▶ [EXERCISE DATA]
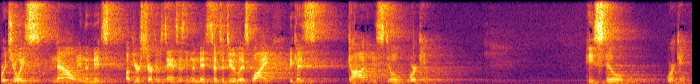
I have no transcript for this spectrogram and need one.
Rejoice now in the midst of your circumstances, in the midst of to-do lists. Why? Because God is still working. He's still working.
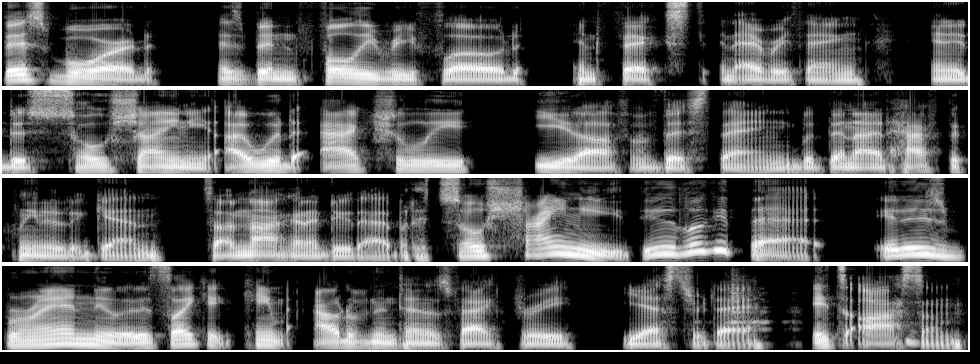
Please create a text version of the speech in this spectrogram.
This board has been fully reflowed and fixed and everything. And it is so shiny. I would actually eat off of this thing, but then I'd have to clean it again. So I'm not going to do that. But it's so shiny. Dude, look at that. It is brand new. It's like it came out of Nintendo's factory yesterday. It's awesome.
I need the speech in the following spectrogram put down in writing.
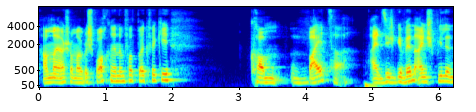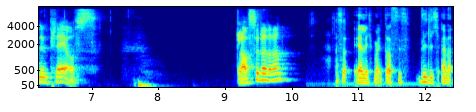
haben wir ja schon mal besprochen in dem Football Quickie, kommen weiter. Ein, sie gewinnen ein Spiel in den Playoffs. Glaubst du daran? Also ehrlich mal, das ist wirklich eine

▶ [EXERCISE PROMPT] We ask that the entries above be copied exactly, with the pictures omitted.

▶ [PROBLEM SOLUTION]
I have no transcript for this spectrogram and need one.
Rejoice now in the midst of your circumstances, in the midst of to-do lists. Why? Because God is still working. He's still working.
Please create a text version of the speech in this spectrogram.
This board has been fully reflowed and fixed and everything. And it is so shiny. I would actually eat off of this thing, but then I'd have to clean it again. So I'm not going to do that. But it's so shiny. Dude, look at that. It is brand new. It's like it came out of Nintendo's factory yesterday. It's awesome.
I need the speech in the following spectrogram put down in writing.
haben wir ja schon mal besprochen in dem Football Quickie, kommen weiter. Ein, sie gewinnen ein Spiel in den Playoffs. Glaubst du daran? Also ehrlich mal, das ist wirklich eine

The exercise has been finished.